While various aspects and embodiments have been disclosed herein, other aspects and embodiments will be apparent to those skilled in the art. The various aspects and embodiments disclosed herein are for purposes of illustration and are not intended to be limiting, with the true scope and spirit being indicated by the following claims.
An executable application, as used herein, comprises code or machine readable instructions for conditioning the processor to implement predetermined functions, such as those of an operating system, a context data acquisition system or other information processing system, for example, in response to user command or input. An executable procedure is a segment of code or machine readable instruction, sub-routine, or other distinct section of code or portion of an executable application for performing one or more particular processes. These processes may include receiving input data and/or parameters, performing operations on received input data and/or performing functions in response to received input parameters, and providing resulting output data and/or parameters.
A graphical user interface (GUI), as used herein, comprises one or more display images, generated by a display processor and enabling user interaction with a processor or other device and associated data acquisition and processing functions. The GUI also includes an executable procedure or executable application. The executable procedure or executable application conditions the display processor to generate signals representing the GUI display images. These signals are supplied to a display device which displays the image for viewing by the user. The processor, under control of an executable procedure or executable application, manipulates the GUI display images in response to signals received from the input devices. In this way, the user may interact with the display image using the input devices, enabling user interaction with the processor or other device.
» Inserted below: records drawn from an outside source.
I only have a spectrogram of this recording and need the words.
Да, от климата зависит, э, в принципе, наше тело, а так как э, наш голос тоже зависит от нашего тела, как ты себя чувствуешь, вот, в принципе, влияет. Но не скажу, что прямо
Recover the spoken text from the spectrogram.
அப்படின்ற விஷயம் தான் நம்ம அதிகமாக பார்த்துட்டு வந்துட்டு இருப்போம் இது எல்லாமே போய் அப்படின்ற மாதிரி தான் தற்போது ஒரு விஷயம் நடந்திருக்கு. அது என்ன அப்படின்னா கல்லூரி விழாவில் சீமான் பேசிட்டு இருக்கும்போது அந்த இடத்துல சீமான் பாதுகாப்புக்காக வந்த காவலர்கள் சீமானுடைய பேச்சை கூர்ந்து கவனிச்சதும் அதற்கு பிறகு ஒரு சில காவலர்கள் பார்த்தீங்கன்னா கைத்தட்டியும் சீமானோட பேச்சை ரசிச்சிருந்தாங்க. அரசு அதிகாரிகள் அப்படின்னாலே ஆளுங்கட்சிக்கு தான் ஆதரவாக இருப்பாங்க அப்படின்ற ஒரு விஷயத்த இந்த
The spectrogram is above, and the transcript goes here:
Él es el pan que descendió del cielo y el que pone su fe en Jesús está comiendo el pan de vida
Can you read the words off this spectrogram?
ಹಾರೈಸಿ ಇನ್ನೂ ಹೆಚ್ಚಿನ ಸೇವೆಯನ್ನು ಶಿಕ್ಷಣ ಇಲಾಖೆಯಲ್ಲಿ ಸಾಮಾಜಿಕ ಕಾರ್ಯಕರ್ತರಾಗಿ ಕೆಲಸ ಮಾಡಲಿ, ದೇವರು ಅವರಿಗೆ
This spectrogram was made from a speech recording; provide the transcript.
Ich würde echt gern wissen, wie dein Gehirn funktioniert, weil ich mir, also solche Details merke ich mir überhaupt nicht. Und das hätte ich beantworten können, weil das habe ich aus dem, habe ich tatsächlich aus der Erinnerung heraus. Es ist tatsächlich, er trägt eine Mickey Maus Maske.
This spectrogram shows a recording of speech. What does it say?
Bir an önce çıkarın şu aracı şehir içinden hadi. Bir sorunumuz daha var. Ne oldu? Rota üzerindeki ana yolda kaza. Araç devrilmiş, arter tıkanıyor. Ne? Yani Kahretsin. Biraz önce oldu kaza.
The functions and process steps herein may be performed automatically or wholly or partially in response to user command. An activity (including a step) performed automatically is performed in response to one or more executable instructions or device operation without user direct initiation of the activity.
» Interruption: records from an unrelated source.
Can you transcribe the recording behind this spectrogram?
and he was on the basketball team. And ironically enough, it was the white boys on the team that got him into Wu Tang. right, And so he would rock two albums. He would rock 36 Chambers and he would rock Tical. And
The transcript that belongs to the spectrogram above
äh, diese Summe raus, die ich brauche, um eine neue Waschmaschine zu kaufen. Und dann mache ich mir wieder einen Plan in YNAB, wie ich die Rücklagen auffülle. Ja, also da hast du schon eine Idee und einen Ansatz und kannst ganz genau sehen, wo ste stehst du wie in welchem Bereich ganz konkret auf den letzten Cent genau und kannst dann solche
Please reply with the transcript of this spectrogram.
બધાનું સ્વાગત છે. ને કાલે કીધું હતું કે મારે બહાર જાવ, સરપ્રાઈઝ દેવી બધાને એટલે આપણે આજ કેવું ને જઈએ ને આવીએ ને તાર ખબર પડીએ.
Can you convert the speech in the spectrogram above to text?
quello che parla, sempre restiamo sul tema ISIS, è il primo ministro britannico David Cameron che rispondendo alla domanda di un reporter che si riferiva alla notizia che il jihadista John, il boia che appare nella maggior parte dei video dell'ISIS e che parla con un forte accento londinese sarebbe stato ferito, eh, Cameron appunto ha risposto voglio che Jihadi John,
The system and processes of the figures are not exclusive. Other systems, processes and menus may be derived in accordance with the principles of the invention to accomplish the same objectives. Although this invention has been described with reference to particular embodiments, it is to be understood that the embodiments and variations shown and described herein are for illustration purposes only. Modifications to the current design may be implemented by those skilled in the art, without departing from the scope of the invention. As described herein, the various systems, subsystems, agents, managers and processes can be implemented using hardware components, software components, and/or combinations thereof. No claim element herein is to be construed under the provisions of 35 U.S.C. 112, sixth paragraph, unless the element is expressly recited using the phrase “means for.”